Input data >>

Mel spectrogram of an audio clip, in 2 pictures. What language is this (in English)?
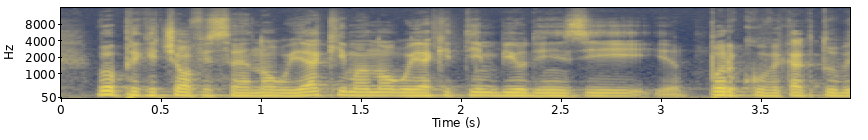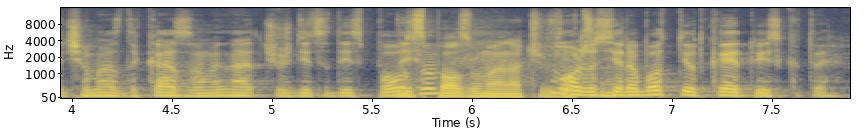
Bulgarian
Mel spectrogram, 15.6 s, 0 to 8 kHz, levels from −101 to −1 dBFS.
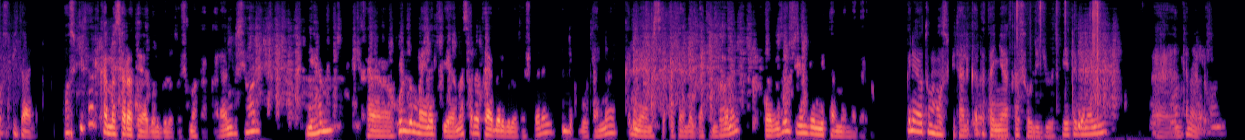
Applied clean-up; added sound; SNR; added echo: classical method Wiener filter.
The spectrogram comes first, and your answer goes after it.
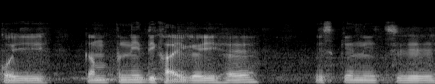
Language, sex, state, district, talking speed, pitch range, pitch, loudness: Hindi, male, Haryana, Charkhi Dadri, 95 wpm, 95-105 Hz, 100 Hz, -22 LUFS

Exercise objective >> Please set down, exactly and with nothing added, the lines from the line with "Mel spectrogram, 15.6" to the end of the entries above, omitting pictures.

Written answer >>
Mel spectrogram, 15.6 s, 0 to 8 kHz, levels from −101 to −1 dBFS.
Applied clean-up; added sound; SNR; added echo: classical method Wiener filter.
The spectrogram comes first, and your answer goes after it.
Language, sex, state, district, talking speed, pitch range, pitch, loudness: Hindi, male, Haryana, Charkhi Dadri, 95 wpm, 95-105 Hz, 100 Hz, -22 LUFS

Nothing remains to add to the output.